▶ **Task to carry out**
Exact copy, no pictures: reproduce the lines from the one that holds "Write down speech from spectrogram below" through the end of the entries.

[Items from a dataset]
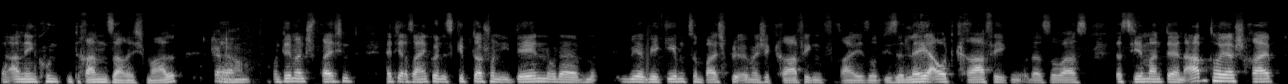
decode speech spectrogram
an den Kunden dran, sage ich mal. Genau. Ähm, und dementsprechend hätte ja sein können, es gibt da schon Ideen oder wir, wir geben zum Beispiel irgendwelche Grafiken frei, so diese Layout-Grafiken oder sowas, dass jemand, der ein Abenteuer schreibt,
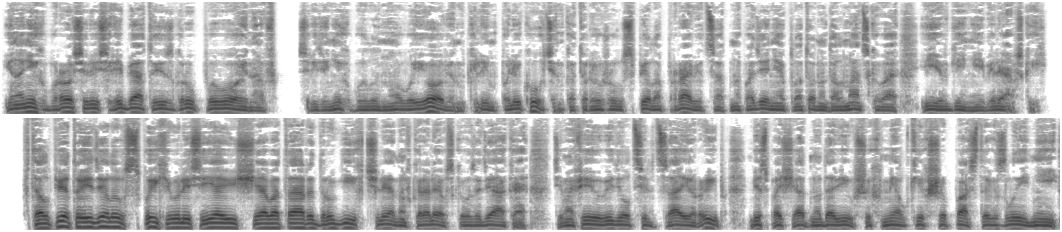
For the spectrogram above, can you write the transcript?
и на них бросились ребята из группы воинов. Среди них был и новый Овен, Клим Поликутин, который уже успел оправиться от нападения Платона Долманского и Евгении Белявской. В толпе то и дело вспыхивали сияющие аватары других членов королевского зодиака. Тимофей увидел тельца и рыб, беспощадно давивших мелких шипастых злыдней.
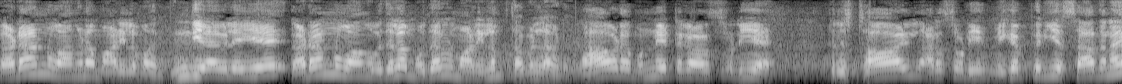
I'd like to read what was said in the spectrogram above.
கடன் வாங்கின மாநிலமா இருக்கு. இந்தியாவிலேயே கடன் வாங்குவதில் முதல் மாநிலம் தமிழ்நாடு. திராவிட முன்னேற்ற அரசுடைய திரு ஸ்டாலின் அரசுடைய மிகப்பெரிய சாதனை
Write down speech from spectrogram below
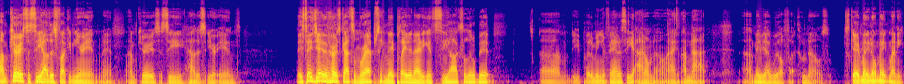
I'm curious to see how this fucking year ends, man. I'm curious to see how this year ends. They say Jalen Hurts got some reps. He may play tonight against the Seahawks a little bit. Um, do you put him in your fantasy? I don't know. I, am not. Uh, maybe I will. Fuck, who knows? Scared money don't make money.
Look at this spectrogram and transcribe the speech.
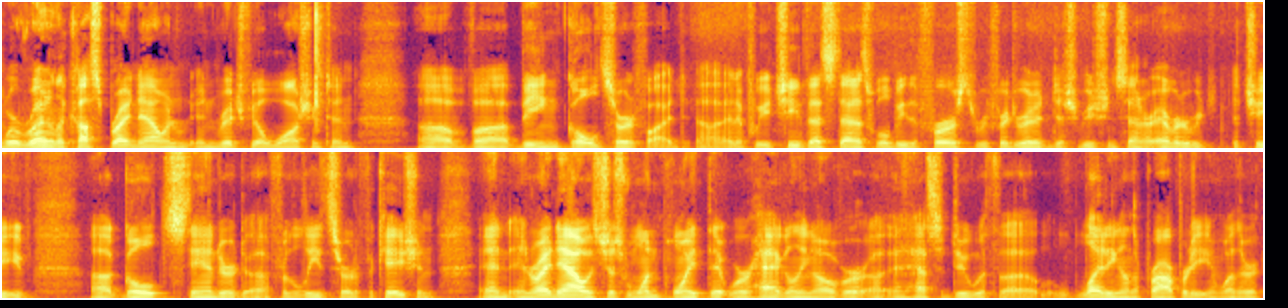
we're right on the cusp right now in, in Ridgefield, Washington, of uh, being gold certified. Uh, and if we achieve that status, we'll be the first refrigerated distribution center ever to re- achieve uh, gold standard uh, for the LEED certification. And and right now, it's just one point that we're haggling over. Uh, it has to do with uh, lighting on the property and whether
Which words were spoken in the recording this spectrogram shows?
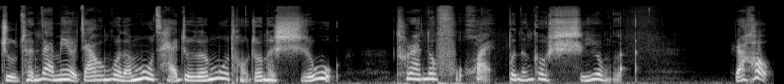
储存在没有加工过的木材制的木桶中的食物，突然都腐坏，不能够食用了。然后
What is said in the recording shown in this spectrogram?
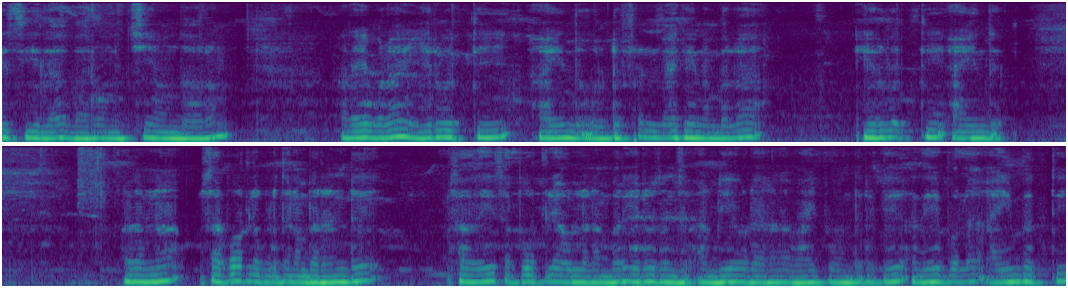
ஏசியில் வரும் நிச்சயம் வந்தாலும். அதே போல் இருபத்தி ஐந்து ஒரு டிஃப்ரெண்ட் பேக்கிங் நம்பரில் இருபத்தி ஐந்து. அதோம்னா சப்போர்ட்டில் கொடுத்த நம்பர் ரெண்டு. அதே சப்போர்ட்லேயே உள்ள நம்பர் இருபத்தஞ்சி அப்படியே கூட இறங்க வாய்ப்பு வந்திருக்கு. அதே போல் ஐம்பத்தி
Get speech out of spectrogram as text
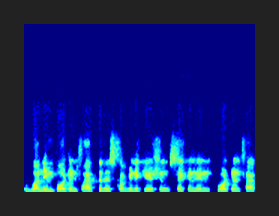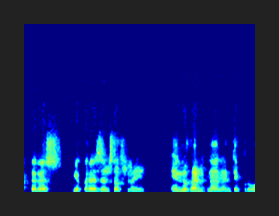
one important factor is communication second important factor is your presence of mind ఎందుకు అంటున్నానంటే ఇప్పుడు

▶ **Task output**
Write down speech from spectrogram below
I'm curious to see how this fucking year ends, man. I'm curious to see how this year ends. They say Jalen Hurts got some reps. He may play tonight against the Seahawks a little bit. Um, do you put him in your fantasy? I don't know. I, am not. Uh, maybe I will. Fuck, who knows? Scared money don't make money.
Look at this spectrogram and transcribe the speech.
we're right on the cusp right now in, in Ridgefield, Washington, of uh, being gold certified. Uh, and if we achieve that status, we'll be the first refrigerated distribution center ever to re- achieve uh, gold standard uh, for the LEED certification. And and right now, it's just one point that we're haggling over. Uh, it has to do with uh, lighting on the property and whether
Which words were spoken in the recording this spectrogram shows?
储存在没有加工过的木材制的木桶中的食物，突然都腐坏，不能够食用了。然后
What is said in the recording shown in this spectrogram?
ஏசியில் வரும் நிச்சயம் வந்தாலும். அதே போல் இருபத்தி ஐந்து ஒரு டிஃப்ரெண்ட் பேக்கிங் நம்பரில் இருபத்தி ஐந்து. அதோம்னா சப்போர்ட்டில் கொடுத்த நம்பர் ரெண்டு. அதே சப்போர்ட்லேயே உள்ள நம்பர் இருபத்தஞ்சி அப்படியே கூட இறங்க வாய்ப்பு வந்திருக்கு. அதே போல் ஐம்பத்தி
Get speech out of spectrogram as text
one important factor is communication second important factor is your presence of mind ఎందుకు అంటున్నానంటే ఇప్పుడు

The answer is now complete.